I am amazed, time and time again, how the fundamentals of the Son-Rise Program are powerful tools I use in all aspects of my life.  The tools that I have learned, and now teach as a Son-Rise teacher, impact the way I parent my 3 children, the way I do my relationship with my husband, the way I address my health.  This past weekend, I was blown away, yet again, at how the tenants of the Son-Rise Program, specifically the idea of meeting a child where he is and letting him be the leader- came into play.

Some of you may have been following the story of my dear friend Leah, mother of 5, who was diagnosed with pancreatic cancer just 9 months ago.  She has been putting up a strong and courageous fight.  We are all still hoping for the best and know that miracles can and do occur.

However, in the past month she has gotten thinner and weaker.  The doctors confirm that because of this she is inoperable and they have told her she should go home to receive hospice care to help her be as comfortable as possible.

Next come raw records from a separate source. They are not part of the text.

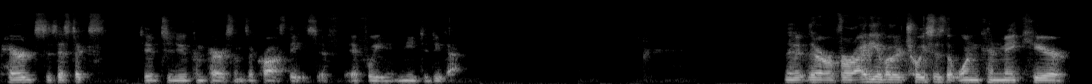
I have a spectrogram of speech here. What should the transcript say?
paired statistics to, to do comparisons across these if, if we need to do that. There, there are a variety of other choices that one can make here,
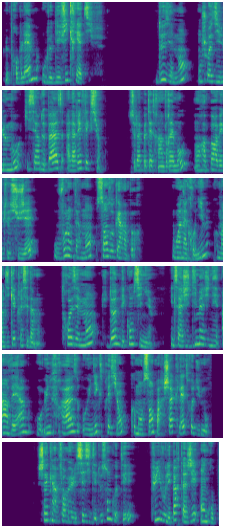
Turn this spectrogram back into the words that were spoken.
le problème ou le défi créatif. Deuxièmement, on choisit le mot qui sert de base à la réflexion. Cela peut être un vrai mot en rapport avec le sujet ou volontairement sans aucun rapport. Ou un acronyme, comme indiqué précédemment. Troisièmement, tu donnes les consignes. Il s'agit d'imaginer un verbe ou une phrase ou une expression commençant par chaque lettre du mot. Chacun formule ses idées de son côté, puis vous les partagez en groupe.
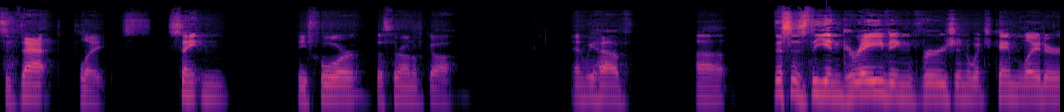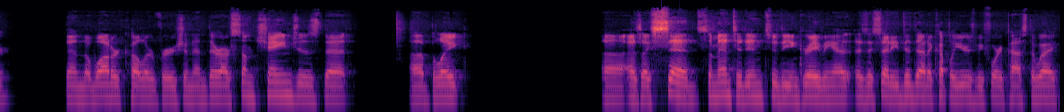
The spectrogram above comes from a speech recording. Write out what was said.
to that plate. Satan before the throne of God. And we have, uh, this is the engraving version, which came later than the watercolor version. And there are some changes that uh, Blake uh, as I said, cemented into the engraving. As I said, he did that a couple of years before he passed away.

She was told that her days are numbered.

Desperate to see my dear friend, I spent the weekend with her, her husband and children.  There were times when she was in a medicated stupor, barely able to whisper and struggling to feel comfortable enough to sleep.  There were times when she  broke down and cried- expressing that she did not want to die- that she wanted to live and see her children grow up.  There were times when she was making jokes, like when she threw up for the third time into a bucket I was holding for her and then looked at me and said with a smile, “Welcome to Paradise”.

She experienced all extremes; love, gratitude, fear and despair.

You might ask: What did you do?  What did you say?  How do you respond to such an intense experience? So… what did I do?

I filled myself with an intense love and respect for Leah and her process.  I cultivated a feeling of trust in her ability to move through this exactly as she needs to, without needing any nudging or guidance ,and trust in god- that he is with her, always.  And then, from that place of letting her be the leader, I held her hand, caressed her face and I listened (and yes, I did alot of crying myself).

It felt so good to be with with her in that way- to let her lead, just as we let our children with autism lead as they enter their own world of repetitious and exclusive behaviors as a way to take care of themselves.  We don’t nudge, guide or redirect.  Out of a place of deep respect, we meet them where they are and join them in their exclusive behavior.  We show them how willing we are to be with them- no matter what and no matter where.

The playroom is a training ground for deep inner work with your child but the tools of the Son-Rise Program are gifts for life- every aspect of your life. These are gifts that I am grateful for each and every day.

How have you applied the Son-Rise Program to other areas of your life?  Please share your thoughts in the comment section below and inspire others in how they can grow.